- Daily Zen
The COVID-19 vaccine rollout is likely to determine how quickly the real estate market recovers after the Pandemic.
According to international real estate company Savills, homeowners, companies, and infrastructure builders were all holding back making construction and buying decisions during the Pandemic. “The pace and efficacy of mass vaccination programs and consequent release from lockdowns and travel restrictions will dictate the rate at which transactional markets recover from here,” said Savills, an adviser to commercial property investors and a residential estate agent.
Savills’ revenues for 2020 fell 9 percent to £1.74 billion and pre-tax profit fell a third to £96.6m, as an investment in commercial property saw a downslide around the world. Savills’ transactional business was particularly hard hit, with underlying profits down 72 percent to £19.4 million.
Countries that were able to recover faster from the Pandemic with strong measures and rapid vaccine rollouts have shown early signs of recovery, according to Mark Ridley, Savills’ chief executive. “In the UK, we are starting to see some recovery. Commercial transaction activity has increased with the combination of lockdown and the vaccine,” he said.
Once travel restrictions are lifted sales are expected to get a boost from an influx of international buyers, he believes.
Contrary to expectations, the UK market for expensive country houses did not see any slowdown. In fact, Savills’ UK residential business increased 29 percent year on year to a record £23 million despite the effective closure of the housing market between late March and May. The market “experienced an extraordinary recovery from the end of the first lockdown [in May] through to the year-end”, the agent said.
The likely cause for the uptick in the country houses was because buyers were looking to move out of cities to larger properties in the countryside. “People are looking for their country pile,” said Ridley. “Now there’s a national shortage of detached houses [but] we’ve got very strong momentum, which I don’t see petering out,” he added.
A new survey from Zillow found that 70% of homeowners said they would be comfortable moving to a new home after the vaccination drive is over and a larger portion of the population is inoculated. That amounts to homeowners in more than 14 million homes feeling newly comfortable moving after widespread vaccination.
Homeowners also said the vaccine would impact their decision to sell, nearly four-in-five (78%) said they would likely consider selling and moving.

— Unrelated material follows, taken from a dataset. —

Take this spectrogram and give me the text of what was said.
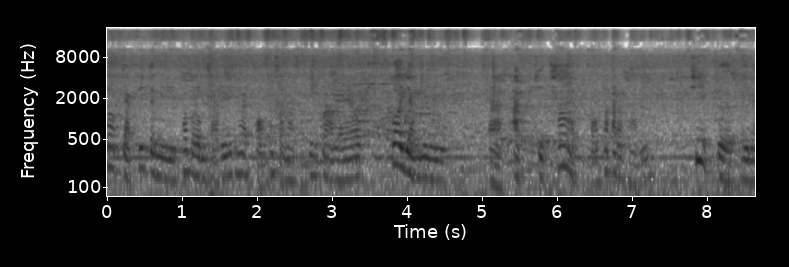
นอกจากที่จะมีพระบรมสารีริกธาตุของพระสัมมาสัมพุทธเจ้าแล้ว ก็ยังมีอัฐิธาตุของพระอรหันต์ที่เกิดอยู่ใน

Zillow earlier predicted that 2021 will see 7 million home sales, nearly 25% more than in 2020, as more sellers regain the confidence to return to the market at a time of incredible demand.
Last year was slow due to the overwhelming anxiety regarding the Pandemic, depressing inventory. “We expect that the vaccine rollout will likely boost inventory, as sellers become increasingly willing to move despite Covid-19 — resulting in greater numbers of new listings beginning this spring,” says Chris Glynn, principal economist at Zillow. “That injection of inventory could give buyers more options and breathing room in a competitive market. The vaccine, however, will also likely add to already-strong demand, given that most sellers will become buyers as they trade in for a home that better suits their new needs.”
Other factors that will influence the market are the teleworking wave that has overtaken the vast population with offices allowing people to work-from-home, even after the lockdowns were eased and the flexibility to choose a hybrid model.
Virtual reality and new 3D tech is enabling people to take decisions remotely too, aiding the process of selling.
In Britain, the rush to the countryside has also been fuelled by the UK government’s stamp duty holiday, which gives a rebate of up to £15,000 on a purchase. But the policy has its distractors too, as they say it has pushed up house prices over the past nine months. “Such is the strength of the results [in Savills’ UK residential business], one has to question whether the stamp duty holiday was needed and could that money be better spent on the NHS than helping Savills’ wealthy clients buy bigger homes,” said analyst Anthony Codling in a note. The average price of UK homes sold by Savills increased from £1.13 million to £1.26 million in the year.